It’s Johnny Cash’s voice that opens the album and its title track, a foggy fragment of audio verite: funereal only in subject, Bill Bottrell’s production builds this most personal of songs into something powerful and universal, like U2 without the bombast, even quoting the mariachi trumpet figure from “Ring Of Fire” at its close. I’d pegged the more traditionally country “Radio Operator” as a reminiscence from Rosanne’s youth, she being “the girl in San Antone”, but a little internet research suggests it’s actually about her father’s time as a Morse code interceptor in the Air Force, the female figure being her mother. “I Was Watching You” seems to begin with the unborn Rosanne observing her parents’ wedding from some other place (“I was watching you from above/Long before life there was love”), twisting back on itself by the end to reveal her late father taking the mute witness role (“I’ll be watching you from above/Long after life there is love”). Although it’s hardly “Never Mind The Bollocks”, there’s some splenetic rage and grief channelled in the angry “Burn Down This Town” and “Like Fugitives”, which simmers through the verses and boils over on the choruses. From a lady who later claims “I wish I was a Christian” “God Is In The Roses” seems a gentle acceptance of the influence of some kind of higher power. Still, there are spiky moments concealed within the luxuriant, velveteen cocoon that constitutes much of “Black Cadillac”, for example the line “I will look for you in morphine and in dreams” concealed within “The World Unseen”. “Dreams Are Not My Home” may be the album’s greatest achievement, amongst many, a sense of certainties shaken and confounded leading up to a fabulous double whammy of a chorus. “World Without Sound”’s curious, almost burlesque brass arrangement lowers the listener’s guard, allowing the searing choruses to effect maximum impact, though lines like “I wish I was John Lennon/Free as a bird” might be open to interpretation given what happened to him. The album closes with “0:71”, 71 seconds of silence. Johnny Cash died at the age of 71.

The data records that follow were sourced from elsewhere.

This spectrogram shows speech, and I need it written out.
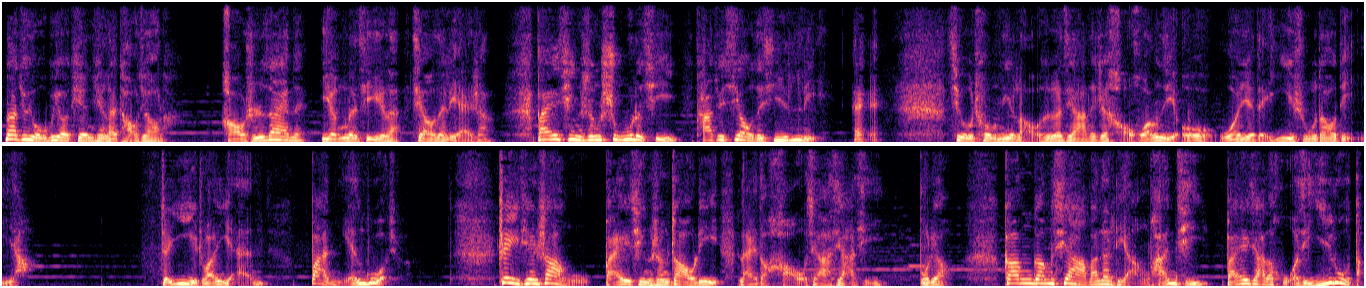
那就有必要天天来讨教了。好实在呢，赢了棋了，笑在脸上；白庆生输了棋，他却笑在心里。嘿嘿，就冲你老哥家的这好黄酒，我也得一输到底呀！这一转眼。半年过去了，这天上午，白庆生照例来到郝家下棋。不料，刚刚下完了两盘棋，白家的伙计一路打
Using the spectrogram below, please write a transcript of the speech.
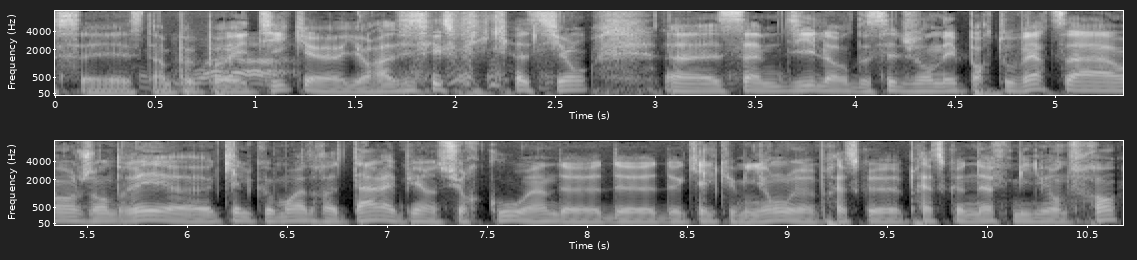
C'est un peu poétique. Il y aura des explications samedi lors de cette journée porte ouverte. Ça a engendré quelques mois de retard et puis un surcoût hein, de, de, quelques millions, presque, presque 9 millions de francs,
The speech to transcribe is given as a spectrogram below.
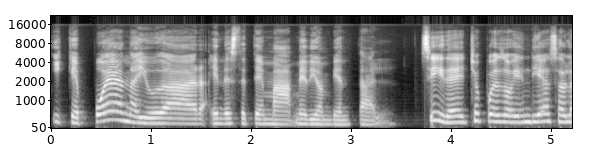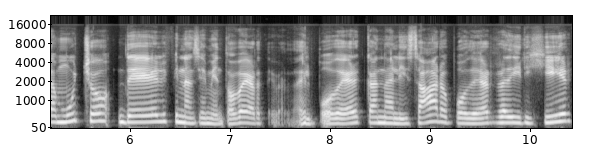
y que pueden ayudar en este tema medioambiental. Sí, de hecho, pues hoy en día se habla mucho del financiamiento verde, ¿verdad? El poder canalizar o poder redirigir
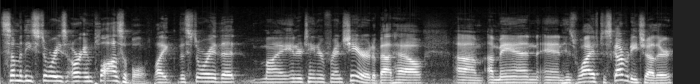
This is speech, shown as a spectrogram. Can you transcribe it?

Wonderful as “Interiors”, raved about elsewhere in this issue, is, “Black Cadillac” might be Rosanne Cash’s greatest achievement. As folk (or perhaps more accurately I) become obsessed with how popular music’s ageing pioneers deal with their advancing years, perhaps best typified by Bob Dylan’s 21st century renaissance as well as Cash Sr’s series of “American” recordings, “Black Cadillac” kind of pulls the rug from under all that rumination. Where in this traditionally youth-obsessed medium does an album about the death of your parents fit in? When musicians have addressed the subject, even briefly, it’s usually seemed a brave, sage move – consider Bob Mould’s anguished “My parents, they just wonder when they both are going to die/And what do I do when they die?” on Hüsker Dü’s “Hardly Getting Over It”. Well, here’s a whole album that tackles the time before, the events and the shattered afterworld head on. It will surely come to be viewed as a landmark release, and for me it’s already one of the finest records of 2006.